It has happened again….a Turkish Air Force F-16 was locked on by an “unidentified” Mig-29.
During the first incident, the Russian Su-30SM (initially referred to as a Mig-29 by the Turkish military) maintained a radar lock on one or both the F-16s for a full 5 minutes and 40 seconds before the aircraft departed the Turkish airspace. As explained, this was a rather unusual incident: violations occur every now and then, but usually aircraft involved in the interception do not lock on the “target” in order to prevent dangerous situations.
Well it happened again on Oct. 5 and, to make the whole story more mysterious, it looks like the aircraft was identified as a Mig-29 from an unidentified nation/air force.
According to the Turkish General Staff, the Mig-29 locked on at least one of 8 TuAF F-16s performing CAP (Combat Air Patrol) on the border with Syria. What is more, the lock on lasted 4 minutes and 30 seconds.
Considered that the Russian Air Force has not deployed Mig-29s to Syria and assuming that the Turkish Air Force has properly identified the aircraft harassing its F-16s on border patrol, it’s is safe to believe the aircraft involved in the last incident was a Syrian Mig-29 “visiting” the TuAF aircraft in CAP station (as already done in the past).
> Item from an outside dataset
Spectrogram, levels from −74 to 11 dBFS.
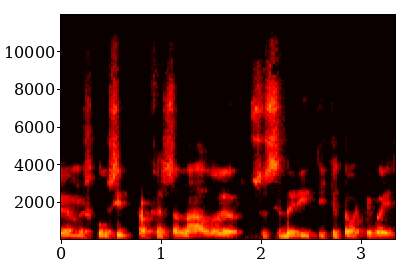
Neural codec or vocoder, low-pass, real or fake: none; 10.8 kHz; real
In both the Oct. 3 and Oct. 5 incidents what is also quite surprising is the length of the lock on: both the Su-30SM and the Mig-29 (provided these were involved in the two close encounters) used their radars to paint the Turkish planes possibly exposing to several intelligence gathering platforms details about their systems. Indeed, if the Mig-29 is a very well-known weapons system, the emissions of the RuAF Su-30SM N011M Bars-R radar can be considered extremely interesting to both the TuAF, Israeli AF and NATO planes with ESM (Electronic Support Measures) capabilities.
By the way, what is probably a Boeing 737 Peace Eagle airborne early warning & control (AEW&C) aircraft can be spotted every now and then on Flightradar24.com circling at high altitude over southern Turkey, most probably monitoring the movements of the Russian and Syrian planes while collecting some intelligence data as well.
That said, why are the Turkish unable to determine nationality of the Mig? With all the ISR (Intelligence Surveillance Reconnaissance) aircraft focusing on the airspace of northwestern Syria it is at least weird that a positive identification of the aircraft was not achieved. And isn’t it strange that the one later IDed as a RuAF Su-30SM was initially referred to as an “unidentified Mig-29”? Maybe the Russian Su-30SMs (the only aircraft belonging to the Russian contingent that have not been repainted with the Red Star insignia yet) and the Syrian Mig-29s are flying missions along the border with Turkey together making identification more difficult? Unlikely, considering once again the amount of allied AEW (Airborne Early Warning) aircraft in the vicinity.
Anyway, close encounters do not only involve Turkish and Syrian/Russian aircraft.
In the last few days U.S. F-16s from Incirlik came within 20 miles of RuAF Su-34s: reminder that the airspace over Syria is becoming incresingly “hot.”
Many thanks to Guglielmo Guglielmi for discovering the Turkish E-7 on FR24 and to Arda Mevlutoglu for sending us some heads-up about this developing story.